Continuing to exercise allowed me to feel like ‘me' - mentally and physically. At a time when I was morphing into my new identity. It was also providing our baby with a healthy start to life.
How it affected my labour
It was October 2020 when we got to meet our little bundle of joy! Most births don’t follow plan A - mine included. Early labour started at home overnight. It was uncomfortable and drawn out, but not unbearable. A little like a lengthy EMOM ('Every Minute on the Minute' workout) or interval circuit!
My active labour took several hours longer than expected. I presented to hospital at 8.5cm dilated at 7am! Roll on 6pm, exhausted and exhilarated, and after two hours of pushing our baby finally arrived. My midwife remarked that if I hadn’t been as fit and strong then it would have been an emergency C-Section delivery. The irony!
My Postpartum Experience
Due to my birthing experience, I knew I had to be careful with my return to exercise. I decided to book in for a ‘Mummy MOT’ with the super knowledgable, lovely and disarming @BeckyAstonPhysiotherapy. I wanted to understand how pregnancy & labour has affected my body. Additionally, how this would dictate my postpartum fitness journey.
My assessment with Becky was invaluable. She diagnosed an anterior and posterior pelvic organ prolapse, which shocked me.
I naively assumed being fit & strong would have averted me from these issues. Becky reassured me that it is in fact very normal. So, she provided me with a plan for my return to exercise.
With sensible management strategies it's something you can work on to improve. I needed to treat them like the injuries that peppered my athletics career. I knew the importance of recovery and rehabilitation to avoid long term complications.
Helen, the Personal Trainer
My own pregnancy and fitness experience was my motivation to support and guide other women in a similar situation.
The general NHS guidance is basic at best. It is crucial that more is done to educate and empower women to continue to exercise within this life-changing period! Exercise is not only good for the body, but for the mind and the soul too. It's not something that we should be restricting during such a transitional season of a woman’s life.

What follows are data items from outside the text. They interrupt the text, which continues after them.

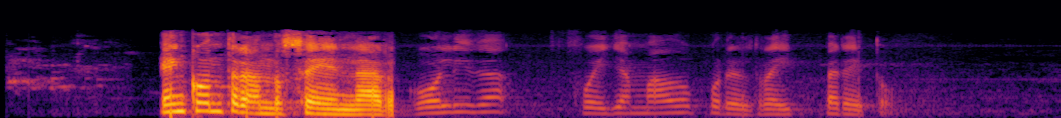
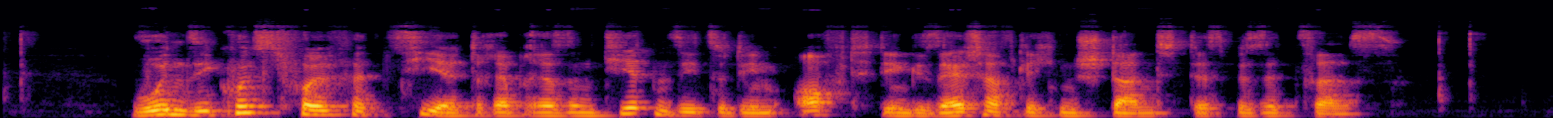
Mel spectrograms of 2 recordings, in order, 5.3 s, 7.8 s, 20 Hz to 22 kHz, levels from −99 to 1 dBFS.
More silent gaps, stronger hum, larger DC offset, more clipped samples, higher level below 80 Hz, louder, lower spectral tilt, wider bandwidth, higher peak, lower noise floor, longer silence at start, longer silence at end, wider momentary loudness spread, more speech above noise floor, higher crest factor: neither; neither; neither; neither; first, -52 dBFS vs -66 dBFS; first, -15 LUFS vs -21 LUFS; second, -4.5 dB/octave vs -7 dB/octave; about the same, 8 kHz vs 7.8 kHz; about the same, 0 dBFS vs -2 dBFS; second, -66 dBFS vs -77 dBFS; about the same, 0.8 s vs 0.7 s; first, 1 s vs 0.85 s; first, 25 LU vs 12 LU; second, 47 dB vs 57 dB; about the same, 20 dB vs 18 dB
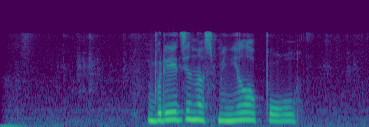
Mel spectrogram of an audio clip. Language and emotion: Russian, neutral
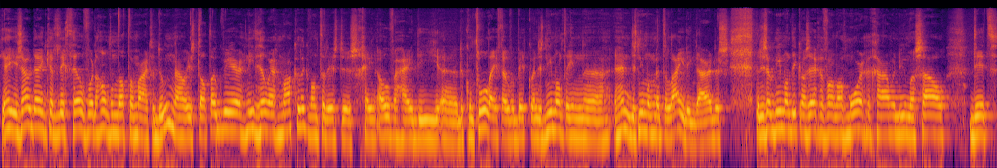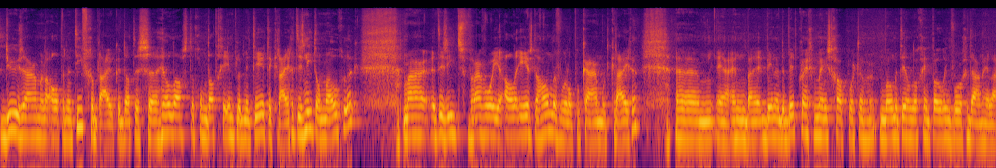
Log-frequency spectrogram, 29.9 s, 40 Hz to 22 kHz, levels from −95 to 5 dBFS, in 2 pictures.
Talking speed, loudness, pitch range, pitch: 215 wpm, -15 LUFS, 125-150 Hz, 135 Hz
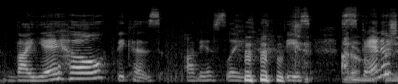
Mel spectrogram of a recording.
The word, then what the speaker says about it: Vallejo: So this pair was from Vallejo, or maybe it's Vallejo, because obviously these Spanish names have tripped me up before. And I think technically it should be pronounced Vallejo, but Vallejo is how I've been hearing it.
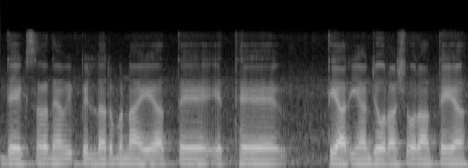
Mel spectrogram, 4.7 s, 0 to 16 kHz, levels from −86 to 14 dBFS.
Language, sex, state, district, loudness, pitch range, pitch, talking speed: Punjabi, male, Punjab, Kapurthala, -18 LUFS, 115-120 Hz, 115 Hz, 165 wpm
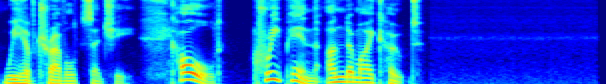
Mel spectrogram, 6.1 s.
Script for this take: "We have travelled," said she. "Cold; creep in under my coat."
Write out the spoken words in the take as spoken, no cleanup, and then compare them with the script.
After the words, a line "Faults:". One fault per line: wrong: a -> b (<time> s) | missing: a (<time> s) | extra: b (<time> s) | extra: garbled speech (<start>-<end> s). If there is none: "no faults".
"We have travelled," said she. "Cold; creep in under my coat."
Faults:
no faults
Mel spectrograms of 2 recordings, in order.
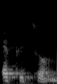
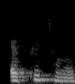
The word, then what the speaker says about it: epitome: It's not epitome. Most people say epitome, but the correct pronunciation of that word is epitome.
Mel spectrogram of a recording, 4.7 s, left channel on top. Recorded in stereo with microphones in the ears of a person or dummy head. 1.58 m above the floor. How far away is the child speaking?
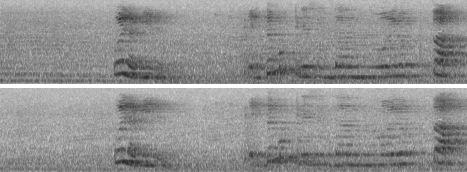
About 3 m.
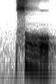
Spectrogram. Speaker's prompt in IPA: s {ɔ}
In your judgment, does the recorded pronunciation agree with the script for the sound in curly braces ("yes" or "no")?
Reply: yes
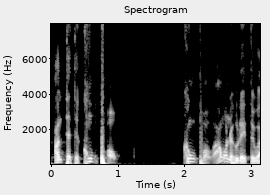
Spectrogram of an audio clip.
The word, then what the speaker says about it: Antetokounmpo: I know how to say it. Giannis Antetokounmpo.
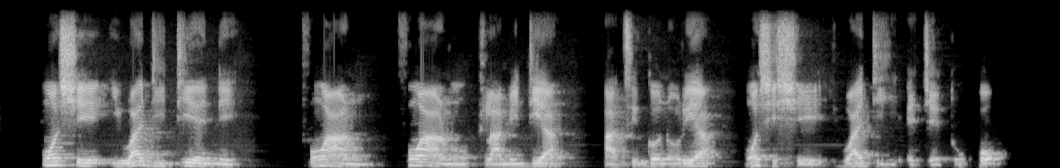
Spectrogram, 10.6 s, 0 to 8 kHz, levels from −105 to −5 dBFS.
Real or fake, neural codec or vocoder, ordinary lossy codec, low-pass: real; none; none; 7.2 kHz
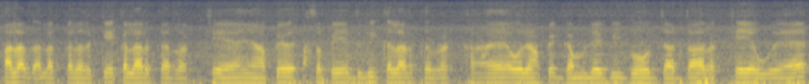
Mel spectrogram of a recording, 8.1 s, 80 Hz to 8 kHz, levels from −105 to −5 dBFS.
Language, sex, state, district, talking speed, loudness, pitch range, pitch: Hindi, male, Haryana, Charkhi Dadri, 195 wpm, -18 LUFS, 125-130 Hz, 125 Hz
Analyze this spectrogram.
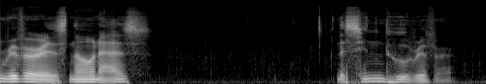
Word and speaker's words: Sindhu: One river is known as the Sindhu River. In different dialects, it's pronounced differently, like Indu or Hindu.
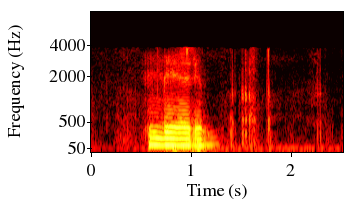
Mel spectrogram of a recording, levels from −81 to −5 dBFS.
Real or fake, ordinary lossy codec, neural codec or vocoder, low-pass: real; AAC, 16 kbps; none; 7.2 kHz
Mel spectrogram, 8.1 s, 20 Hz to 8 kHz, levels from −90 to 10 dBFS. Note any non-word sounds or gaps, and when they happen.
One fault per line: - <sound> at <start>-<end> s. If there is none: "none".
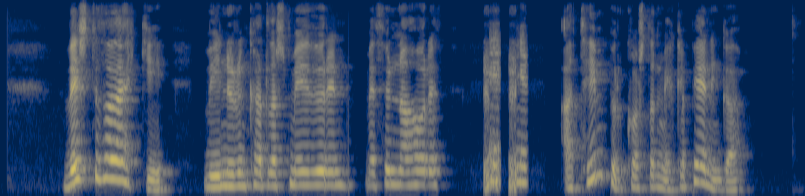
- laugh at 4.8-5.3 s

Exercise can continue and be enjoyed with safe modifications for each phase of pregnancy or postpartum you are facing.
If you would like help with your pre- or postnatal fitness journey, please reach out anytime.